The future of court proceedings, the world’s first Court of Blockchain
A few days ago, a new article was published on World Economic Forum about the world’s first Court of Blockchain in Dubai. This type of blockchain application is relatively new to most of us and serves as an important milestone for future usage of blockchain technology in a myriad of sectors.
The Dubai International Financial Centre (DIFC) Courts and Smart Dubai have launched a join task force to create, the world’s first Court of the Blockchain. This initiative is driven by the “Dubai Blockchain Strategy 2020” which aims to transform 100% of relevant government transactions on Blockchain databases by 2020. According to the press release on July 30th 2018, the primary objective of this alliance is to aid authentication of court judgements for cross-border enforcement.
This partnership is expected to deliver broader efficiencies across the country's judicial system, including restructuring the legal process and eliminating document duplications. As this initiative is still at a preliminary stage, the consortium announced that future research would focus on exploring the management of disputes arising out of private and public blockchains, with contractual terms and regulations recorded within smart contracts. As of now, transactions verified in the smart contracts are irreversible and cannot be undone. Thus, they are aiming to modify the smart contracts by incorporating logic to allow exceptions for more efficient dispute resolution.
However, this project might also face same issues as its predecessor due to lack of talent and infrastructures to support the current technological development.

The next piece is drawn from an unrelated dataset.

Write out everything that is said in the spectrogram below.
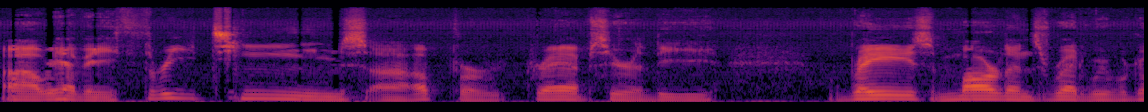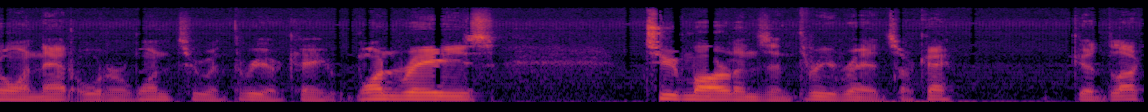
Uh, we have a three teams uh, up for grabs here. The Rays, Marlins, Red. We will go in that order: one, two, and three. Okay, one Rays, two Marlins, and three Reds. Okay. Good luck.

Regardless, Dubai’s blockchain legal system is certainly setting a new standard for judicial innovation. This project is part of Dubai’s larger objectives to digitalize government services and accomplish the vision of His Highness Sheikh Mohammed bin Rashid Al Maktoum:
“The adoption of this technology will reflect on the quality of life in the UAE and will enhance happiness levels for citizens…This technology will save time, effort and resources and enable individuals to conduct most of their transactions in a timely manner that suits their lifestyle and work.”
As it stands, Banking and Finance still hold the largest number of recognized blockchain use cases. The application of blockchain technology in the judicial system, not only warrants the validity of presented documents, but also provides a firm foundation for further innovations. It will be interesting to witness how the current innovation unfolds and public acceptance to such changes may shift. The legal validity of so called “smart contracts” is also still to be defined. This initiative could set the first legal precedents from which other judicial systems may learn. Please leave a comment below and let me know what you think!